Future noninvasive liver fibrosis evaluation tools should focus on exact staging of fibrosis, rather than classifying patients into categories of milder versus more severe fibrosis stages. In the milder strata of liver fibrosis, necroinflammation can easily overwhelm the fibrotic effects on LSM . In this study, the diagnostic performance of ARFI LSM was potentially limited when distinguishing between METAVIR F1 and F2 categories too. The insignificant regression coefficient in Table3 reflects the potentially limited sensitivity for ARFI LSM in distinguishing F2 from F1. Therefore, further research is needed prior to the clinical application of ARFI LSM for surveillance of progression, or regression, of liver fibrosis. The real clinical relevance between METAVIR F1 and F2 is still not known with respect to either prognosis or risk of disease progression over the short to intermediate term of 5 to 10years . Future studies should develop algorithms based on a combination of ARFI LSM and essential serum markers for liver fibrosis evaluation to minimize false positivity of fibrosis staging [24,27,54]. A further limitation is that this study did not perform standardization of AUCs based on the prevalence of liver fibrosis stages .
In conclusion, the degree of concurrent hepatic necroinflammatory activity independently and significantly exaggerated liver fibrosis evaluation using ARFI LSM. However, comparisons of concurrent FibroTest and ARFI LSM indicate that ARFI LSM may provide a promising alternative, or adjunctive predictive solution, for evaluating liver fibrosis in patients with CHC.
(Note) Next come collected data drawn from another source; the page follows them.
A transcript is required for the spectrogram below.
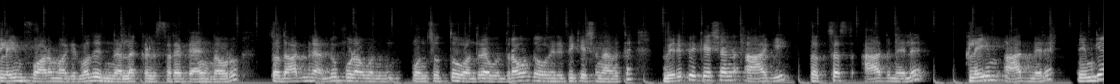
ಕ್ಲೈಮ್ ಫಾರ್ಮ್ ಆಗಿರ್ಬೋದು, ಇದನ್ನೆಲ್ಲ ಕಳಿಸ್ತಾರೆ ಬ್ಯಾಂಕ್ನವರು. ಸೊ ಅದಾದ್ಮೇಲೆ ಅಲ್ಲೂ ಕೂಡ ಒಂದ್ ಒಂದ್ ಸುತ್ತು, ಅಂದ್ರೆ ಒಂದ್ ರೌಂಡ್ ವೆರಿಫಿಕೇಶನ್ ಆಗುತ್ತೆ. ವೆರಿಫಿಕೇಶನ್ ಆಗಿ ಸಕ್ಸಸ್ ಆದ್ಮೇಲೆ ಕ್ಲೈಮ್ ಆದ್ಮೇಲೆ ನಿಮ್ಗೆ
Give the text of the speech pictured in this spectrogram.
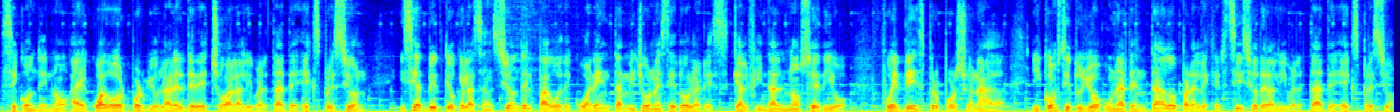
Se condenó a Ecuador por violar el derecho a la libertad de expresión y se advirtió que la sanción del pago de 40 millones de dólares, que al final no se dio, fue desproporcionada y constituyó un atentado para el ejercicio de la libertad de expresión.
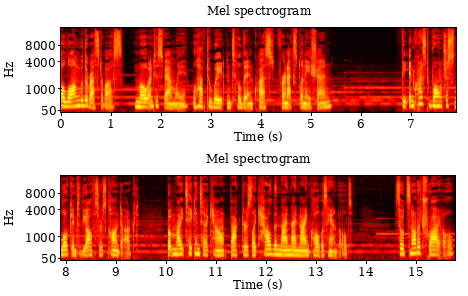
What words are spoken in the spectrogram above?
Along with the rest of us, Mo and his family will have to wait until the inquest for an explanation. The inquest won't just look into the officer's conduct, but might take into account factors like how the 999 call was handled. So it's not a trial,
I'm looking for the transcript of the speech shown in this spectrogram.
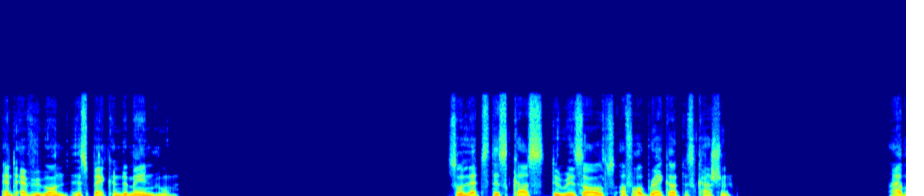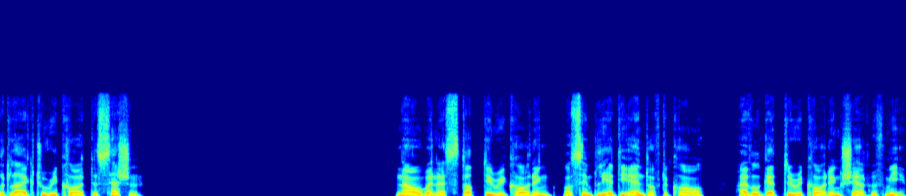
and everyone is back in the main room. So let's discuss the results of our breakout discussion. I would like to record this session. Now when I stop the recording, or simply at the end of the call, I will get the recording shared with me.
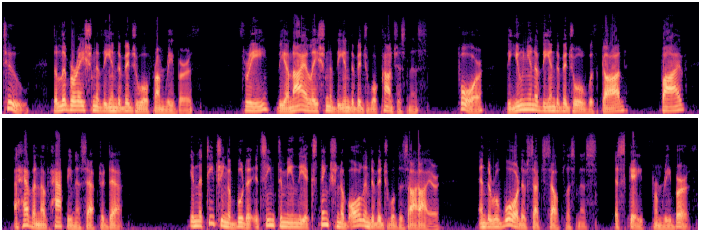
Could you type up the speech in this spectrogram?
2. The liberation of the individual from rebirth. 3. The annihilation of the individual consciousness. 4. The union of the individual with God. 5. A heaven of happiness after death. In the teaching of Buddha, it seemed to mean the extinction of all individual desire and the reward of such selflessness, escape from rebirth.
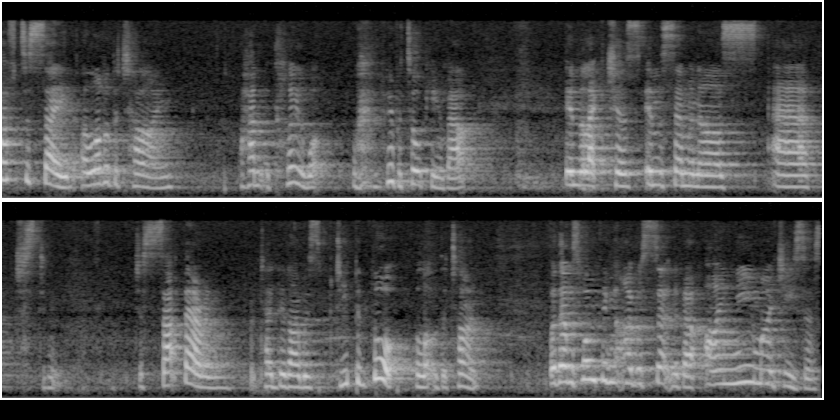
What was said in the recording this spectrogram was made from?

ALD: Alcoholic Liver Disease; ALT: ALanine aminoTransferase; AST: ASpartate aminoTransferase; ARFI: Acoustic Radiation Force Impulse; AUC: Area Under the receiver operating characteristic Curve; BMI: Body Mass Index; CHB: Chronic Hepatitis B; CHC: Chronic Hepatitis C; CI: Confidence Interval; Cr: Creatinine; DOR: Diagnostic Odds Ratio; FP: False Positive; GGT: γ-Glutamyl Transpeptidase; HBV: Hepatitis B Virus; HCV: Hepatitis C Virus; HCC: HepatoCellular Carcinoma; HIV: Human Immunodeficiency Virus; ICC: Intraclass Correlation Coefficient; INR: International Normalized Ratio; IQR: InterQuartile Range; +LR: Positive Likelihood Ratio; -LR: Negative Likelihood Ratio; LSM: Liver Stiffness Measurement; METAVIR A: Activity; METAVIR F: Fibrosis; MRE: Magnetic Resonance Elastography; Na: Sodium; NPV: Negative Predictive Value; PPV: Positive Predictive Value; ROC: Receiver Operating Characteristic; ROI: Region Of Interest; SD: Standard Deviation; SE: Standard Error of mean; SOC: Standard Of Care; SWV: Shear Wave Velocity; ULN: Upper Limit of Normal; VTQ: Virtual Touch Quantification.
The authors declare that they have no competing interests.
SHC, YFL and CYP designed the study and analyzed the data. SHC performed the ARFI LSMs. IPC performed the histological interpretations. SHC, YFL, HCL, JTK, CYP, PHC, WPS, and IPC participated in the drafting of the manuscript. All of the authors read and approved the final manuscript.
The pre-publication history for this paper can be accessed here:
This study was supported, in part, by the Department of Medical Research, China Medical University Hospital (grant DMR-100-017).